Task details
The answer must consist of each line below that holds the word "recognition", copied as it stands.

===== Exercise materials =====

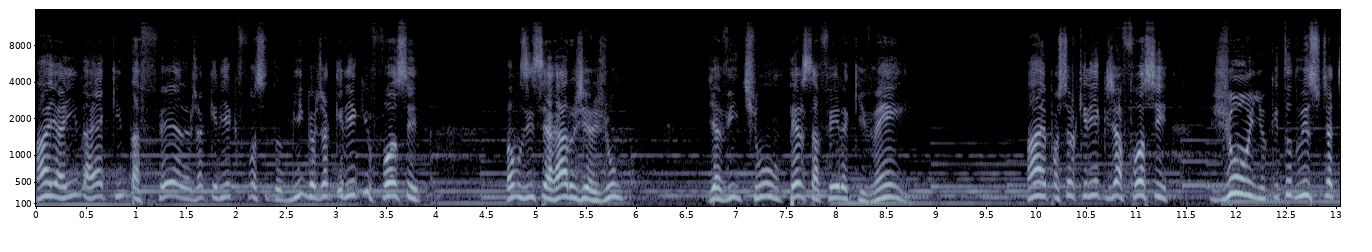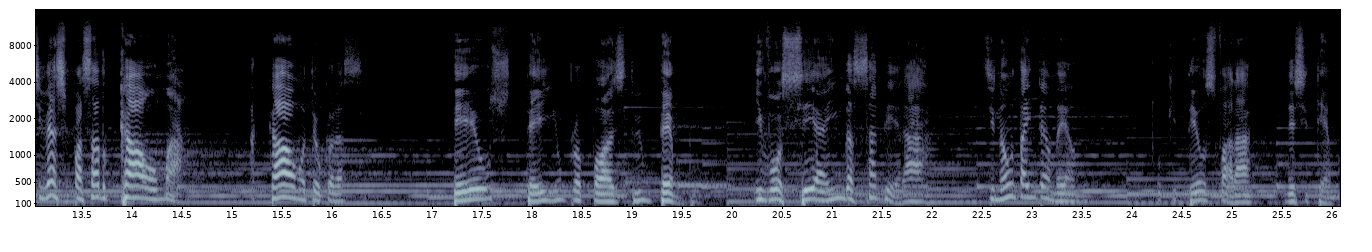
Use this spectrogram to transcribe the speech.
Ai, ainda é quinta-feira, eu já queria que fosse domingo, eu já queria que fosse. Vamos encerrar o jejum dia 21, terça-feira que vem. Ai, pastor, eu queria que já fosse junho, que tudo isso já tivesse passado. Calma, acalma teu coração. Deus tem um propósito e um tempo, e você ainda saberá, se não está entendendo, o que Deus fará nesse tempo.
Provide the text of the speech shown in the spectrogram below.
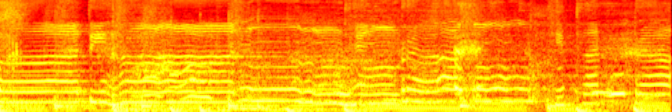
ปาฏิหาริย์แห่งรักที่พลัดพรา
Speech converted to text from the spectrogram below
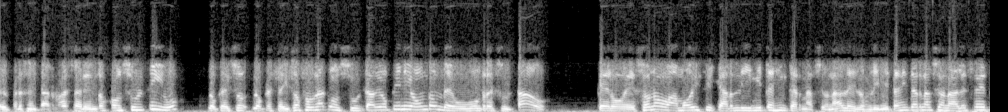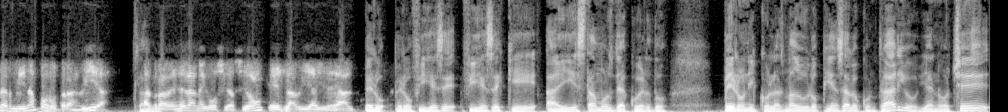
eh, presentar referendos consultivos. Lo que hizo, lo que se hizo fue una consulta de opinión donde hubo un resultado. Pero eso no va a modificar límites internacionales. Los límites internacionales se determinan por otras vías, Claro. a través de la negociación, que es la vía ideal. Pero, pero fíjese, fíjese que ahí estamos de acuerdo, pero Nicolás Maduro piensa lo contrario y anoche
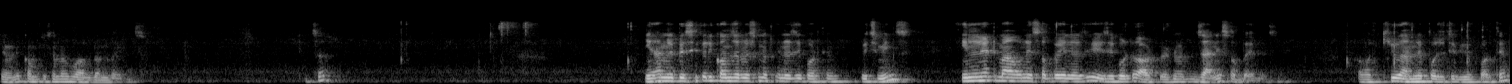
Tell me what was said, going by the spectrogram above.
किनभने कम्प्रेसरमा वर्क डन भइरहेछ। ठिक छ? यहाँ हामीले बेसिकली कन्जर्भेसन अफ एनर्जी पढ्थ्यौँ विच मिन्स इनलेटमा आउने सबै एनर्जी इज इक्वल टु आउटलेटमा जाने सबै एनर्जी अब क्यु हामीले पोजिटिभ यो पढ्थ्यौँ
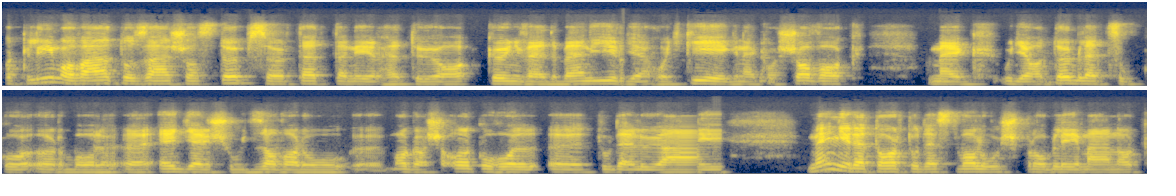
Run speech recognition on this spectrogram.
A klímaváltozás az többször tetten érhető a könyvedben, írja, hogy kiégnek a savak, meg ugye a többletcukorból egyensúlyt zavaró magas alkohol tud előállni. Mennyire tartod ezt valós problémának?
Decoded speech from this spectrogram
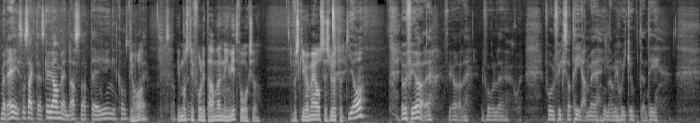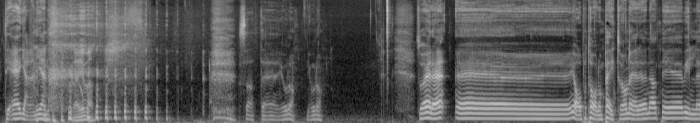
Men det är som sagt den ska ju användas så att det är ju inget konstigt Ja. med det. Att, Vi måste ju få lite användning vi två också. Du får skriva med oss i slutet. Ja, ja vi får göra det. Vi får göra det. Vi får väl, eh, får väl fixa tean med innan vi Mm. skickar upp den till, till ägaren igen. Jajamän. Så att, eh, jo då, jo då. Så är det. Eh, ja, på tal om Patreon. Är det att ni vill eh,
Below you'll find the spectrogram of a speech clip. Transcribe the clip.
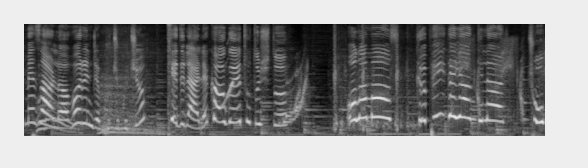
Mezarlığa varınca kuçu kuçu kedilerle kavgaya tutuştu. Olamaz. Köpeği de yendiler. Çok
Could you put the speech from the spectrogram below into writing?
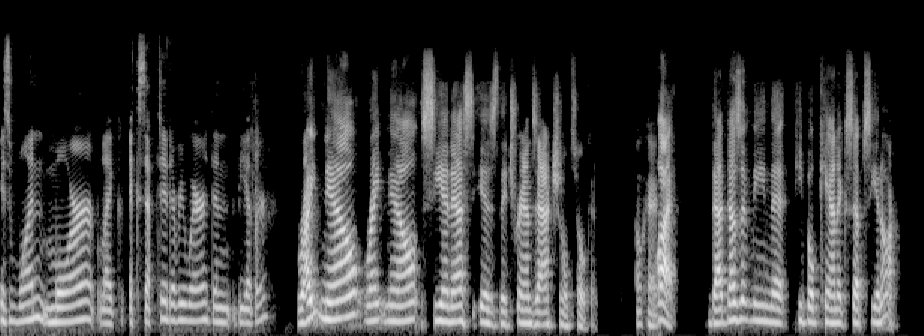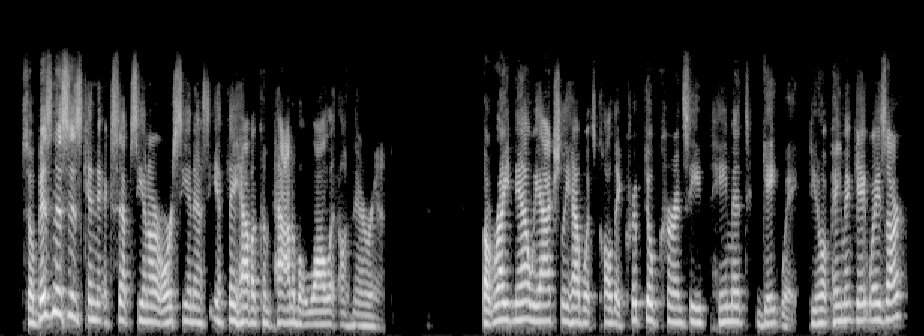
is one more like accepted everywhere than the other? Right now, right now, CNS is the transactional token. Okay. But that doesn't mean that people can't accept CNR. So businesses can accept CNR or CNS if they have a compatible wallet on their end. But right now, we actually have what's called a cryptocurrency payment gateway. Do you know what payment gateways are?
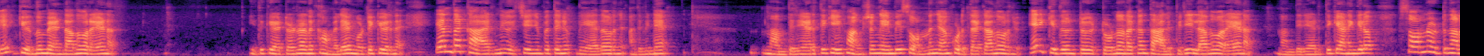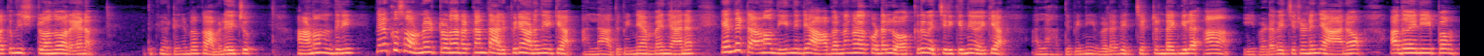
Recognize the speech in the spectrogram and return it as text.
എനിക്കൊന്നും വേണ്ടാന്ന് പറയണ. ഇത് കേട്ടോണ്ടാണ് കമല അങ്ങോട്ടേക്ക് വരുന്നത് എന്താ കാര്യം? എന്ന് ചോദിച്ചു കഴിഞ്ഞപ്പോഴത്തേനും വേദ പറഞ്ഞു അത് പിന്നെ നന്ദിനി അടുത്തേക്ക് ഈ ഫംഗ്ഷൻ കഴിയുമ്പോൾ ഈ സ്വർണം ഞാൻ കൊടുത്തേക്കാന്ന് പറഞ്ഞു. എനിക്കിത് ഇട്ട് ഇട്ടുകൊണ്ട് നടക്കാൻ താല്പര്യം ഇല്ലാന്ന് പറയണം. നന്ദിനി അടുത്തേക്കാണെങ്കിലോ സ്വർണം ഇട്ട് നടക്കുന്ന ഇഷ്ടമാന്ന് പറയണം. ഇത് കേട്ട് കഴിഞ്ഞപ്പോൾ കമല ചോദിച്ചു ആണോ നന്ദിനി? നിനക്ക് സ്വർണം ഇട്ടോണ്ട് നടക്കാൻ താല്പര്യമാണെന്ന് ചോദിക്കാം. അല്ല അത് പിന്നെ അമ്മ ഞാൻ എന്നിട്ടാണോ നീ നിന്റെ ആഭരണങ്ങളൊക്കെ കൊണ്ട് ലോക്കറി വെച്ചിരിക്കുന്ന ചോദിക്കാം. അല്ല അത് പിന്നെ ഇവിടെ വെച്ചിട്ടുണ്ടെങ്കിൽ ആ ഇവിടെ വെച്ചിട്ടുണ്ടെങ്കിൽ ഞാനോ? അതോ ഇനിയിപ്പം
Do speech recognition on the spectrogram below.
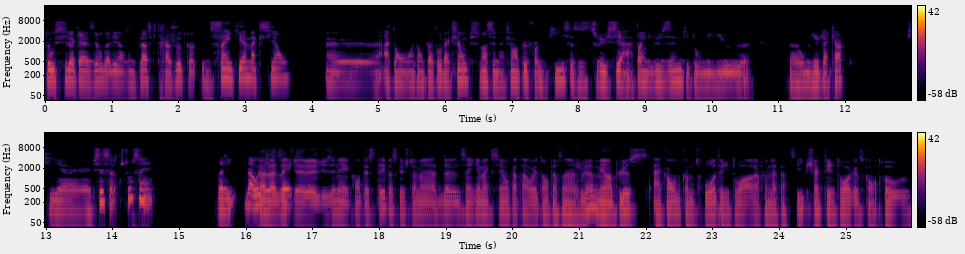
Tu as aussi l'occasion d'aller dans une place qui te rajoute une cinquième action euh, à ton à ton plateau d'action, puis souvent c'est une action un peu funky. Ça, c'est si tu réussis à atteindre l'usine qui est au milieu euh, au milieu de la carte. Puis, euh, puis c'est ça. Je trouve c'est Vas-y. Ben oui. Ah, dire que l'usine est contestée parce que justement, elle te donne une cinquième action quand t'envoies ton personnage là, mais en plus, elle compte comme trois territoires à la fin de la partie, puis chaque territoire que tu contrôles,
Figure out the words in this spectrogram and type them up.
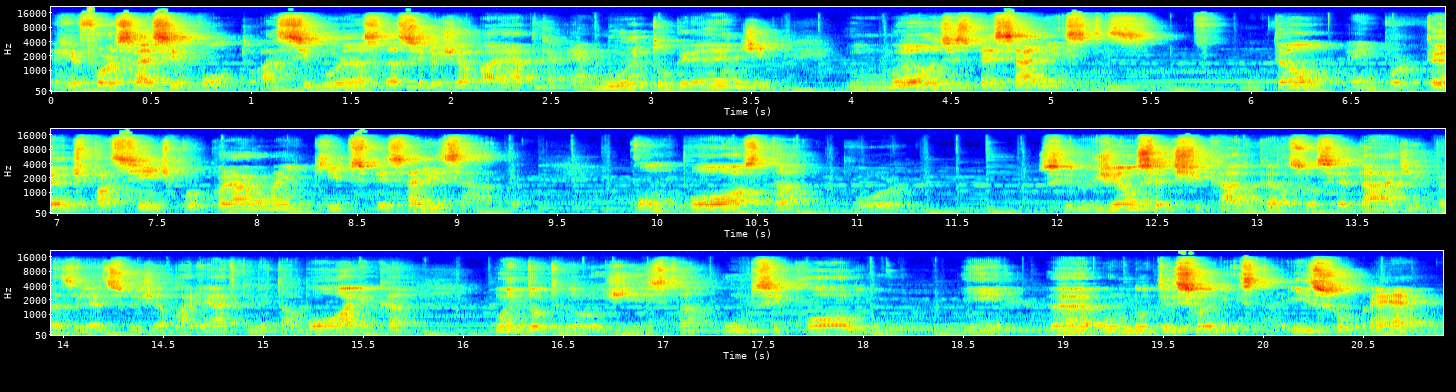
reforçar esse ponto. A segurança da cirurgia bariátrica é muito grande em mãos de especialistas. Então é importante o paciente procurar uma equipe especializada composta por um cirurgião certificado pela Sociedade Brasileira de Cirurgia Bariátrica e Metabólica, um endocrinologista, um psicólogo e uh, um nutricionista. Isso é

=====

Response
Run speech recognition on this spectrogram.
Do speech recognition on the spectrogram below.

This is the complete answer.